## Exercise instructions
Write out the data word for word and drop any picture you find.

## Data
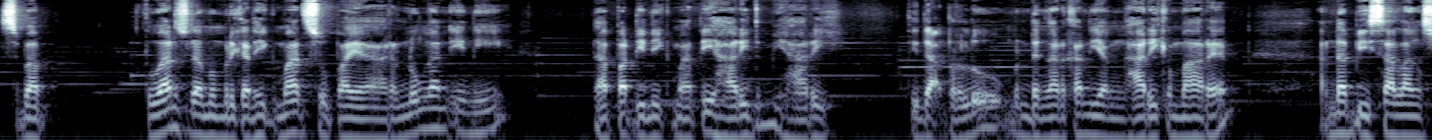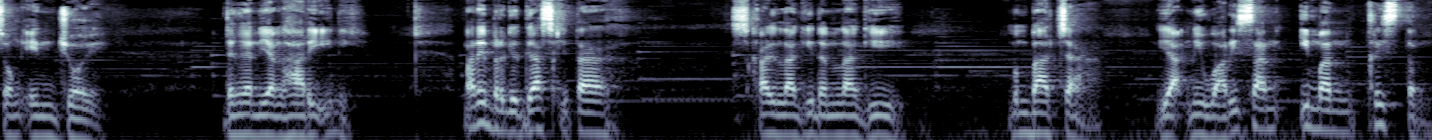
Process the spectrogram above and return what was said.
sebab Tuhan sudah memberikan hikmat supaya renungan ini dapat dinikmati hari demi hari. Tidak perlu mendengarkan yang hari kemarin, Anda bisa langsung enjoy dengan yang hari ini. Mari bergegas kita sekali lagi dan lagi membaca yakni warisan iman Kristen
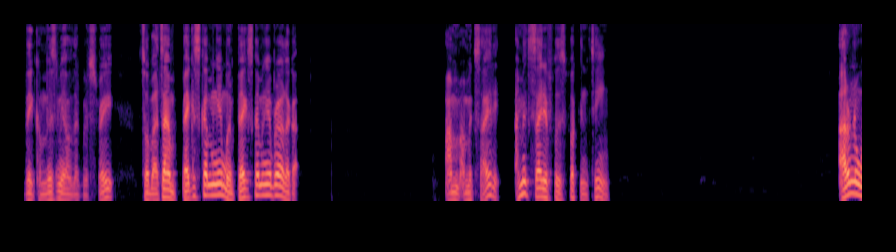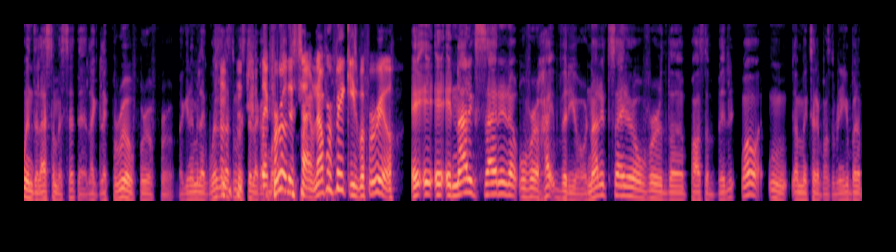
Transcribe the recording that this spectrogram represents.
they convinced me I was like, we're straight. So by the time Pec is coming in, when Pec's coming in, bro, like I'm I'm excited. I'm excited for this fucking team. I don't know when the last time I said that. Like, like for real, for real, for real. Like, you know what I mean? Like, when's the last time I said like, Like I'm- for real this time, not for fakies, but for real. it, it, it, it not excited over a hype video or not excited over the possibility. Well, mm, I'm excited possibility, but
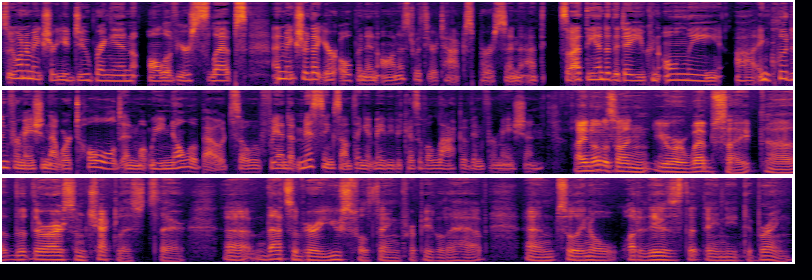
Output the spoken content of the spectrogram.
So we want to make sure you do bring in all of your slips and make sure that you're open and honest with your tax person. At the, so at the end of the day, you can only uh, include information that we're told and what we know about. So if we end up missing something, it may be because of a lack of information. I notice on your website uh, that that there are some checklists there. Uh, that's a very useful thing for people to have, and so they know what it is that they need to bring,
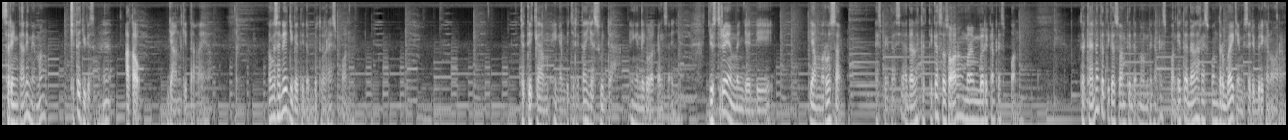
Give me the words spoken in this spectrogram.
sering kali memang kita juga sebenarnya atau jangan kita lah ya. Aku sendiri juga tidak butuh respon. Ketika ingin bercerita ya sudah, ingin dikeluarkan saja. Justru yang menjadi yang merusak ekspektasi adalah ketika seseorang memberikan respon. Terkadang ketika seorang tidak memberikan respon, itu adalah respon terbaik yang bisa diberikan orang.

## Response to the task
Process the spectrogram above and return what was said.
sebab Tuhan sudah memberikan hikmat supaya renungan ini dapat dinikmati hari demi hari. Tidak perlu mendengarkan yang hari kemarin, Anda bisa langsung enjoy dengan yang hari ini. Mari bergegas kita sekali lagi dan lagi membaca yakni warisan iman Kristen
Transcribe the recording that this spectrogram represents.
they convinced me I was like, we're straight. So by the time Pec is coming in, when Pec's coming in, bro, like I'm I'm excited. I'm excited for this fucking team. I don't know when the last time I said that. Like, like for real, for real, for real. Like, you know what I mean? Like, when's the last time I said like, Like I'm- for real this time, not for fakies, but for real. it, it, it, it not excited over a hype video or not excited over the possibility. Well, mm, I'm excited possibility, but
Output the spoken content of the spectrogram.
So we want to make sure you do bring in all of your slips and make sure that you're open and honest with your tax person. At the, so at the end of the day, you can only uh, include information that we're told and what we know about. So if we end up missing something, it may be because of a lack of information. I notice on your website uh, that that there are some checklists there. Uh, that's a very useful thing for people to have, and so they know what it is that they need to bring,
Give me the words spoken in this spectrogram.
sering kali memang kita juga sebenarnya atau jangan kita lah ya. Aku sendiri juga tidak butuh respon. Ketika ingin bercerita ya sudah, ingin dikeluarkan saja. Justru yang menjadi yang merusak ekspektasi adalah ketika seseorang memberikan respon. Terkadang ketika seorang tidak memberikan respon, itu adalah respon terbaik yang bisa diberikan orang.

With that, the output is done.